Christianity is the primary religion, with Roman Catholicism being the largest denomination. An estimated five million people are Roman Catholic. Almost half the population (47%) follow African traditional beliefs either exclusively or in conjunction with other faiths. The largest syncretic religious group is the Kimbanguist Church, whose followers believe that the mid-20th century Congolese pastor Joseph Kimbangu was a prophet. Communities in rural areas of the country practice animism and other indigenous religions. There is also a small Islamic community. The constitution provides for freedom of religion and this right is generally respected in practice.
Angola has about 26,000 km of roadways, but much of it is in need of repair and upgrade. There are three separate railway lines in Angola: Luanda Railway (CFL) (northern), Benguela Railway (CFB) (central), Moçâmedes Railway (CFM) (southern). There are 1,300 km navigable waterways. There are 211 airports in Angola, 30 of which are paved and the remainder are unpaved. There is an international airport in the capital Luanda; Quatro de Fevereiro International Airport.
Other interesting Facts About Angola:
- Angola’s ANTHEM is Angola Avanti (Onward Angola) and was adopted as the national anthem in November 1975, when the country gained its independence from Portugal. The lyrics make reference to several key events of the People's Movement for the Liberation of Angola (MPLA), which has been in power since independence and was the only party in Angola until 1992.

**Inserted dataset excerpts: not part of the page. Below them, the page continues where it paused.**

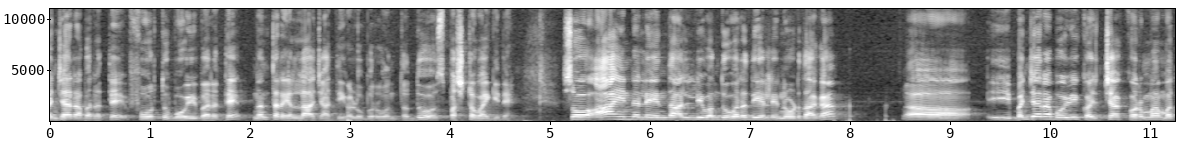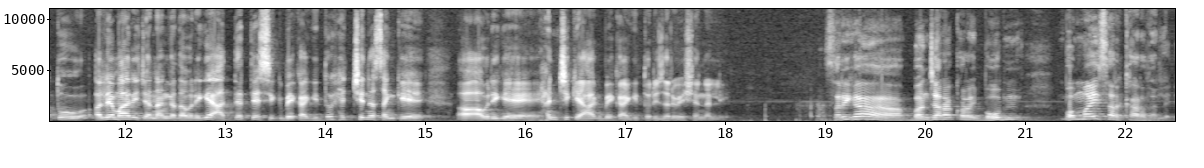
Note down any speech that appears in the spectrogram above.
ಬಂಜಾರ ಬರುತ್ತೆ. ಫೋರ್ತು ಬೋವಿ ಬರುತ್ತೆ. ನಂತರ ಎಲ್ಲ ಜಾತಿಗಳು ಬರುವಂಥದ್ದು ಸ್ಪಷ್ಟವಾಗಿದೆ. ಸೊ ಆ ಹಿನ್ನೆಲೆಯಿಂದ ಅಲ್ಲಿ ಒಂದು ವರದಿಯಲ್ಲಿ ನೋಡಿದಾಗ ಈ ಬಂಜಾರ ಬೋವಿ ಕೊಂಚ ಕೊರ್ಮ ಮತ್ತು ಅಲೆಮಾರಿ ಜನಾಂಗದವರಿಗೆ ಆದ್ಯತೆ ಸಿಗಬೇಕಾಗಿತ್ತು. ಹೆಚ್ಚಿನ ಸಂಖ್ಯೆ ಅವರಿಗೆ ಹಂಚಿಕೆ ಆಗಬೇಕಾಗಿತ್ತು ರಿಸರ್ವೇಷನ್ನಲ್ಲಿ. ಸರ್, ಈಗ ಬಂಜಾರ ಕೊರ ಬೊಮ್, ಬೊಮ್ಮಾಯಿ ಸರ್ಕಾರದಲ್ಲಿ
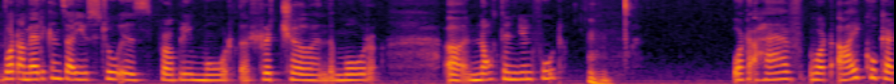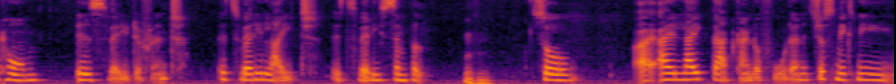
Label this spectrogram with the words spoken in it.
what Americans are used to is probably more the richer and the more uh, North Indian food. Mhm. What I have, what I cook at home is very different. It's very light. It's very simple. Mhm. So I, I like that kind of food, and it just makes me.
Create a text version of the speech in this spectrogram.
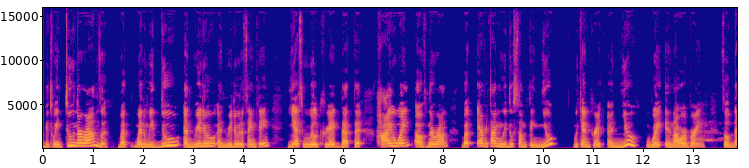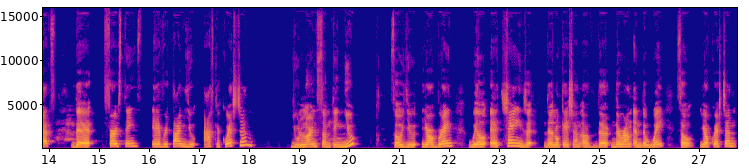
between two neurons, but when we do and redo and redo the same thing, yes, we will create that uh, highway of neuron. But every time we do something new, we can create a new way in our brain. So that's the first thing. Every time you ask a question, you learn something new. So you, your brain will uh, change the location of the neuron and the way. So your question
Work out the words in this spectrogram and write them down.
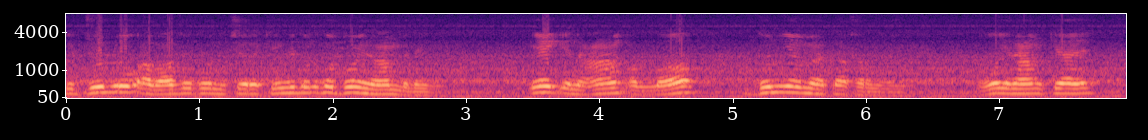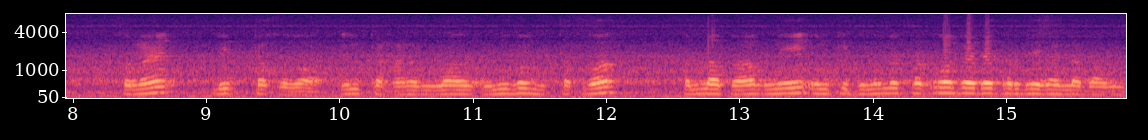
कि जो लोग आवाज़ों को नीचे रखेंगे तो उनको दो इनाम मिलेंगे। एक इनाम अल्लाह दुनिया में अता फरमाएँगे। वो इनाम क्या है? फरमाया तकवा इम्तहान तकवा अल्लाह पाक ने उनके दिलों में तकवा पैदा कर देगा, अल्लाह पाक इन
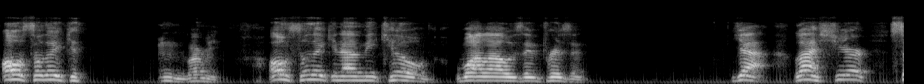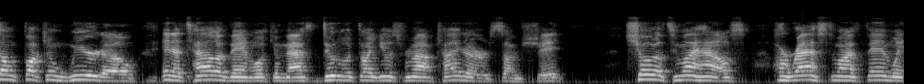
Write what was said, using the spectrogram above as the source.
Also, they can, Mm, pardon me. Oh, also, they can have me killed while I was in prison. Yeah, last year, some fucking weirdo in a Taliban looking mask, dude looked like he was from Al Qaeda or some shit, showed up to my house, harassed my family,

- Angola's economy is one of the world's fastest growing - Between 1994 and 2004, Angola had one of the world's fastest-growing economies. Recent programs set in place by President Joao Lourenco will ensure another boom in the economy.
- Angola is very rich in natural resources - The country is the 2nd largest oil and diamond producer in sub-Saharan Africa
- Luanda is known as the " Paris of Africa" - This title is apparently due to the city's sophisticated culture and atmosphere.
- Angola gained independence in 1975 - The country got independence from Portugal on November 11, 1975. It is the last country in Africa to gain independence from Portugal.
- Civil war lasted from independence (1975) to 2002 - After Angola gained independence, the country went through a long period of civil war, causing millions of lives to be lost.
- Angola has a very young population - Interestingly, nearly 70% of the population in Angola is under the age of 24.
- The name of the country is derived from the Kimbundu word N'gola, meaning King - N'gola (King) Kiluange was the king of the Ndongo Kingdom at the time of the Portuguese arrival in what is now Angola.
- The local currency is called the Kwanza (AOA) - 1 USD is about 286 Kwanza.
- The Angolan flag is red, black and gold - The red part of the flag represents the blood of Angolans killed in conflicts, the black represents the Angolan people, and as for the gold parts - the cogwheel represents industry, the gold machete represents peasantry, and the gold star is modeled after the star on the flag of the former Soviet Union.
- Angola's traditional music is the semba - Brazilian samba is believed to have originated in Angola, where it's known as "semba". The two are very similar. Angolan semba was danced to celebrate different occasions and is known as the music of the sea.
- Angola's national tree is the majestic imbondeiro - There is one tree that is special to Angolans, called "imbondeiro". There was a popular belief that God planted this tree, also known as "Boabob" upside down. The unusual looking imbondeiro tree can be found growing all over the country and on local artwork.